The employees’ and volunteers’ discussion and thoughts of responsibility among customers for social and environmental welfare, can be linked to what Szmigin et al.
(2009) discussed about how ethical choices are increasing in the minds of customers.
The reason can be because shopping is a large part of our lives and it can tell a lot about us as human beings. Since people feel a certain responsibility for social and environmental welfare, second-hand stores and the reuse of products is a good alternative to newly produced products. Even Ferraro et al. (2016) stated that consumers who are driven by avoiding the mainstream market in order to not support a society that consumes a lot, will choose to shop second-hand products.
When we asked the participants in the focus group if they felt a responsibility as customers for social and environmental welfare, they all stated that they do. They all argued that they took this responsibility when they shop second-hand by not supporting companies or shops that sell new produced products which could harm the social and environmental welfare. Bea, customer, 20 years old, continued the discussion about consumer responsibility by stating that people need to use their belongings as long as possible. She explained that customers do not only have a responsibility for what they purchase, but also for how much they purchase:
It does not matter if you continue to buy one pair of jeans each month, even if they are ecological, because what you need to do is to stop buying that many jeans. – Bea, 20
Another of the participants in the focus group, Benjamin, 20 years old, stated that he only buys new shoes when his old ones are worn out. Beside shopping second-hand products, this is also a way for him to take responsibility by minimizing his consumption of newly produced products. Caruana and Crane (2008) discuss customer responsibility. They state that customers can show preference for positive

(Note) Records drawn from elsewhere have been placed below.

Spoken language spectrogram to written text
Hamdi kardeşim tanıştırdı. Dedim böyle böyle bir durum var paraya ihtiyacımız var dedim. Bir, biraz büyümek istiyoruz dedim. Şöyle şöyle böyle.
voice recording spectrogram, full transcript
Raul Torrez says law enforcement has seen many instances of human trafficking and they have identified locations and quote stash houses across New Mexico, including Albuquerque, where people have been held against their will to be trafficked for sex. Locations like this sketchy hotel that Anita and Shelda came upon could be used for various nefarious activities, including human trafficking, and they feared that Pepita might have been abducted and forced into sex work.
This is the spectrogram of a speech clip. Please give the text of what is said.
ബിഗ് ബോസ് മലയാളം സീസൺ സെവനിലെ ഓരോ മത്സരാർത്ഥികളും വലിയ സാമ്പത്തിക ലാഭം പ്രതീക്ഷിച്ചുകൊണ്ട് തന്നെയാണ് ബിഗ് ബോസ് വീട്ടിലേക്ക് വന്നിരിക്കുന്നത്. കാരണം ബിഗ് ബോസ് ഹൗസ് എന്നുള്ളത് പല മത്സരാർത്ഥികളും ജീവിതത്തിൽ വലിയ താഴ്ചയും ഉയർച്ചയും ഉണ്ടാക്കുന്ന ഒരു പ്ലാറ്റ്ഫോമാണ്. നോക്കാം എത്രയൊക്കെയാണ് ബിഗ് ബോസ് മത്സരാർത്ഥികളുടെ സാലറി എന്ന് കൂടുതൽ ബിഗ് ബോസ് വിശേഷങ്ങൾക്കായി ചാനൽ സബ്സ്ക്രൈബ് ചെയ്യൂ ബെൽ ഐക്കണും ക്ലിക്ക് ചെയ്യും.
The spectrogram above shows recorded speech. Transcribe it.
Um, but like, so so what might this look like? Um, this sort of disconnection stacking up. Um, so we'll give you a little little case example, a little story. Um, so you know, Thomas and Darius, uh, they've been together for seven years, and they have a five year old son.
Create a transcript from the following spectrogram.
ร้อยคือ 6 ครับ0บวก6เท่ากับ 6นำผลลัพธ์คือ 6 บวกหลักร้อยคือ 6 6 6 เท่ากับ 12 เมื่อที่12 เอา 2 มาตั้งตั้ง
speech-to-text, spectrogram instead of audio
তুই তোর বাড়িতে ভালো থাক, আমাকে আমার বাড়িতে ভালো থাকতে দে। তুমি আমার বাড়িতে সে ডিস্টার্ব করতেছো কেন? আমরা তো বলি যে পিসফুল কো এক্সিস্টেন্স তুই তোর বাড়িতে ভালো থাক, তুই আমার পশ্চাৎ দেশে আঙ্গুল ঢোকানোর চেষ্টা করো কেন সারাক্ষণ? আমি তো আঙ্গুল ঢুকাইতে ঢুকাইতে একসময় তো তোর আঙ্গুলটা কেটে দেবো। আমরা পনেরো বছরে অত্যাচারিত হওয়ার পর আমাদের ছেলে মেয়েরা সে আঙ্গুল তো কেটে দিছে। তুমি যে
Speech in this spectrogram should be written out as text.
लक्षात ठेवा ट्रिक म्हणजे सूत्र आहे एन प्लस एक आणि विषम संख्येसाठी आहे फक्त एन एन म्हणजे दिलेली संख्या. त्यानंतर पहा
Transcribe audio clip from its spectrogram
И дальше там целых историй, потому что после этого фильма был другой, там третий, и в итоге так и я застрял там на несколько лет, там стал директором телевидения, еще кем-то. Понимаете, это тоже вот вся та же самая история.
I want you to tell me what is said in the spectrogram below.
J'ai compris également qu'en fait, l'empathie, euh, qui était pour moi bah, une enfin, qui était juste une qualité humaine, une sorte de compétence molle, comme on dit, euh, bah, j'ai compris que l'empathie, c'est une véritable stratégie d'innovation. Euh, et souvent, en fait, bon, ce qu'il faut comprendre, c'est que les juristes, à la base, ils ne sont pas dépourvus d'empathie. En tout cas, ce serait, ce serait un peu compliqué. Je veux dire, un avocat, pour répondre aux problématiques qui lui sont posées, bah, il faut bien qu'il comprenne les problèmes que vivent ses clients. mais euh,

social outcomes when they shop by using their ‘purchase votes’. This can be linked to what all of the participants in the focus group said. They suggested that customers have an indirect impact on what companies produce through what they choose to purchase which can be linked to the ‘purchase vote’. By not buying newly produced products from companies which may harm social and environmental welfare, it can be suggested that the participants are using their ‘purchase votes’ by shopping second-hand instead. The participants’ strive to minimize their consumption of newly produced products, can be linked to the discussion by Ferraro et al. (2016) where customers buy second-hand products in order to avoid the mainstream market. They they this in order to fight a society that promotes waste (Roux & Korchia, 2006).

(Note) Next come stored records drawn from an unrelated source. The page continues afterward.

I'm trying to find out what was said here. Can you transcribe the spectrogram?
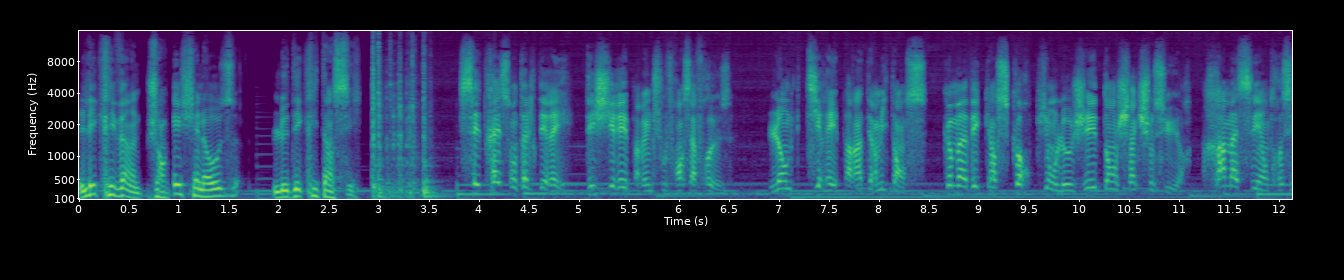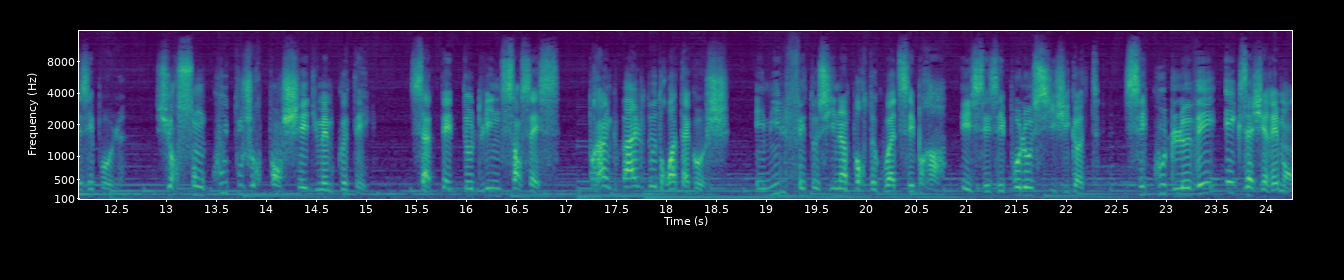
l'écrivain Jean Echenoz le décrit ainsi. Ses traits sont altérés, déchirés par une souffrance affreuse. langue tirée par intermittence, comme avec un scorpion logé dans chaque chaussure, ramassé entre ses épaules, sur son cou toujours penché du même côté, sa tête dodeline sans cesse, brinque-balle de droite à gauche. Émile fait aussi n'importe quoi de ses bras, et ses épaules aussi gigotent, ses coudes levés exagérément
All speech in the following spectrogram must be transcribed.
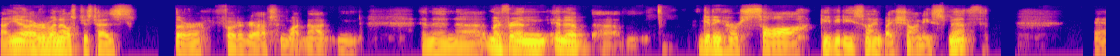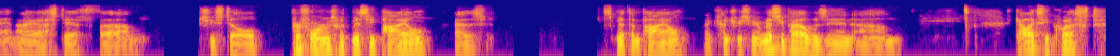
uh, you know, everyone else just has their photographs and whatnot. And, and then uh, my friend ended up um, getting her Saw DVD signed by Shawnee Smith. And I asked if um, she still performs with Missi Pyle as Smith and Pyle, a country singer. Missi Pyle was in um, Galaxy Quest.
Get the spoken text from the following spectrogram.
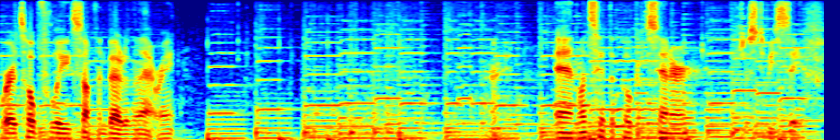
where it's hopefully something better than that, right? And let's hit the Poke Center, just to be safe.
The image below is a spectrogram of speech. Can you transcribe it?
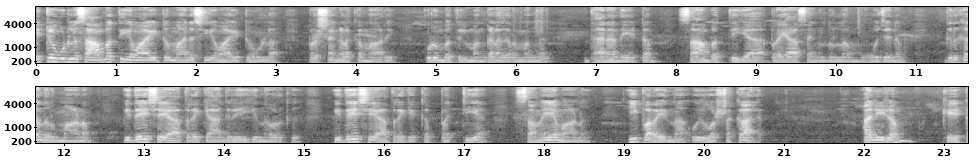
ഏറ്റവും കൂടുതൽ സാമ്പത്തികമായിട്ടും മാനസികമായിട്ടുമുള്ള പ്രശ്നങ്ങളൊക്കെ മാറി. കുടുംബത്തിൽ മംഗളകർമ്മങ്ങൾ ധനനേട്ടം സാമ്പത്തിക പ്രയാസങ്ങളിൽ നിന്നുള്ള മോചനം ഗൃഹനിർമ്മാണം വിദേശയാത്രയ്ക്ക് ആഗ്രഹിക്കുന്നവർക്ക് വിദേശയാത്രയ്ക്കൊക്കെ പറ്റിയ സമയമാണ് ഈ പറയുന്ന ഒരു വർഷക്കാലം. അനിഴം കേട്ട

The employees and volunteers from all stores, had a unified picture of the increase of more ethically aware customers. The customers were positive towards the second- hand stores and that products were given a second chance instead of just going to waste. Some people did not buy the second-hand products, but instead they showed responsibility by donating products. All participants in the focus group agreed that they, as customers, had a responsibility for environmental and social welfare. They did this either by using their ‘purchase vote’ or by thinking about how much they consume. One may suggest that these customers have a broad attitude towards sustainability and therefore, just as Luchs et al. (2015) state, sustainable consumption behavior occurs. They may express this in shopping at second-hand stores because they feel a responsibility towards being and acting sustainably and in favor of the environment.
As mentioned in the theoretical framework, dissonance is a feeling which occurs when a consumer feels inconsistency between his/her values and his/her behavior.

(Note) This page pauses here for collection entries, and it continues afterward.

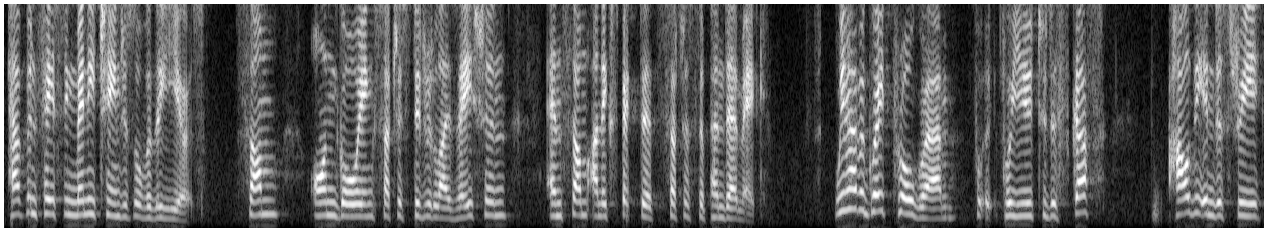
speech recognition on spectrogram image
have been facing many changes over the years, some ongoing, such as digitalization, and some unexpected, such as the pandemic. We have a great program for, for you to discuss how the industry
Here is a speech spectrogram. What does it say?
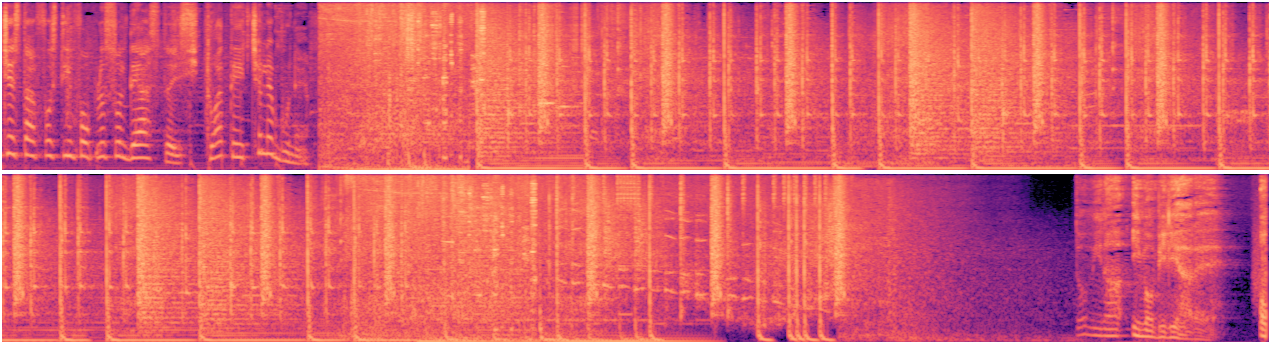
Acesta a fost InfoPlusul de astăzi. Toate cele bune! Domina Imobiliare. O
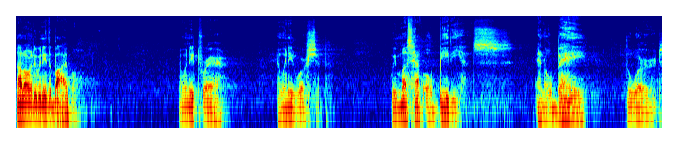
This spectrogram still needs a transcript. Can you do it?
not only do we need the Bible, and we need prayer, and we need worship, we must have obedience and obey the word.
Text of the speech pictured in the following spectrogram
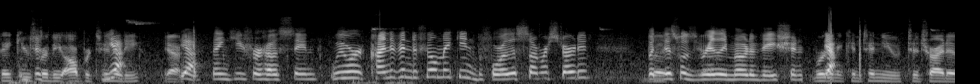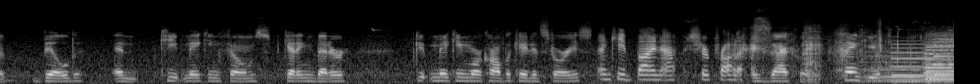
Thank you Just- for the opportunity. Yeah. yeah, thank you for hosting. We were kind of into filmmaking before this summer started, but, But, this was yeah. really motivation. We're yeah, going to continue to try to build and keep making films, getting better, get, making more complicated stories. and keep buying Aputure products. Exactly. Thank you.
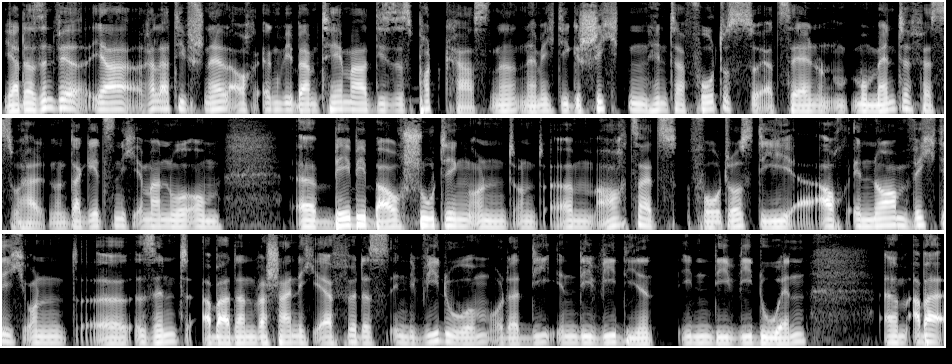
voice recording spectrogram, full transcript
Ja, da sind wir ja relativ schnell auch irgendwie beim Thema dieses Podcasts, ne? nämlich die Geschichten hinter Fotos zu erzählen und Momente festzuhalten. Und da geht's nicht immer nur um äh, Babybauch-Shooting und, und ähm, Hochzeitsfotos, die auch enorm wichtig und äh, sind, aber dann wahrscheinlich eher für das Individuum oder die Individuen, Individuen. Ähm, aber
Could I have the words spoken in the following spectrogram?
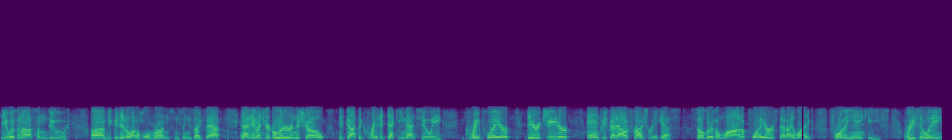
He was an awesome dude. Um, he could hit a lot of home runs and things like that. And as I mentioned earlier in the show, we've got the great Hideki Matsui, great player. Derek Jeter, and we've got Alex Rodriguez. So there's a lot of players that I like for the Yankees. Recently,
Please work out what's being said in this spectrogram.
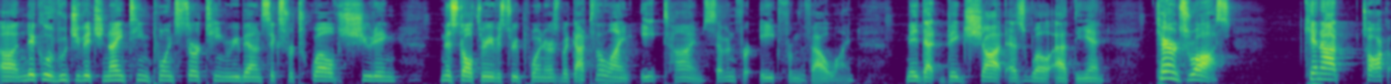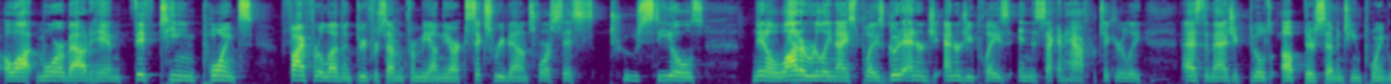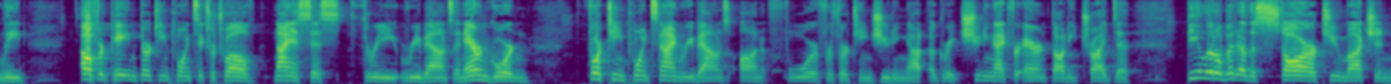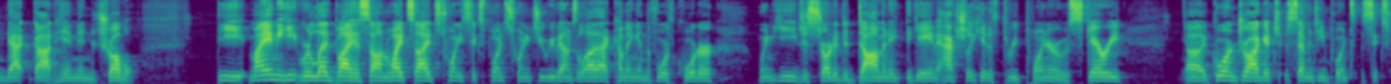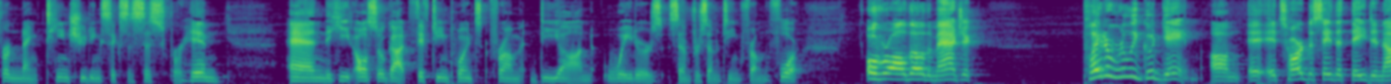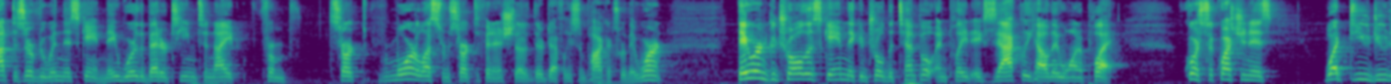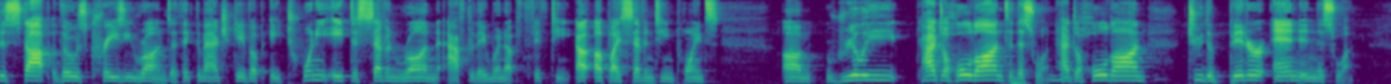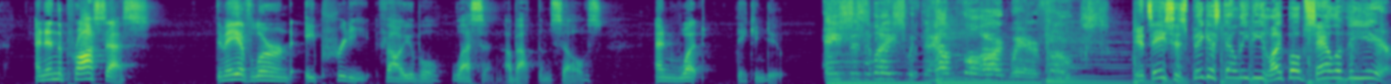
Uh, Nikola Vucevic, 19 points, 13 rebounds, 6 for 12 shooting. Missed all three of his three pointers, but got to the line eight times, 7 for 8 from the foul line made that big shot as well at the end. Terrence Ross, cannot talk a lot more about him. 15 points, 5 for 11, 3 for 7 from me on the arc, 6 rebounds, 4 assists, 2 steals. Made a lot of really nice plays, good energy energy plays in the second half, particularly as the Magic built up their 17 point lead. Elfrid Payton, 13 points, 6 for 12, 9 assists, 3 rebounds. And Aaron Gordon, 14 points, 9 rebounds on 4 for 13 shooting. Not a great shooting night for Aaron. Thought he tried to be a little bit of the star too much, and that got him into trouble. The Miami Heat were led by Hassan Whiteside's 26 points, 22 rebounds, a lot of that coming in the fourth quarter. when he just started to dominate the game. Actually hit a three pointer. It was scary. Uh, Goran Dragic, 17 points, 6 for 19 shooting, 6 assists for him. And the Heat also got 15 points from Dion Waiters, 7 for 17 from the floor. Overall, though, the Magic played a really good game. Um, it, it's hard to say that they did not deserve to win this game. They were the better team tonight from start, more or less from start to finish. So there are definitely some pockets where they weren't. They were in control of this game. They controlled the tempo and played exactly how they want to play. Of course, the question is, what do you do to stop those crazy runs? I think the Magic gave up a 28 to 7 run after they went up 15 uh, up by 17 points. Um, really had to hold on to this one. Had to hold on to the bitter end in this one. And in the process, they may have learned a pretty valuable lesson about themselves and what they can do. Ace is the place with the helpful hardware, folks. It's Ace's biggest LED light bulb sale of the year.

One example of this is when a consumer, who cares for social and environmental welfare, is shopping and needs to choose whether to trade off quality and price with social or environmental concerns. The consumer may choose to buy a product with poor quality but which benefited social or environmental welfare during the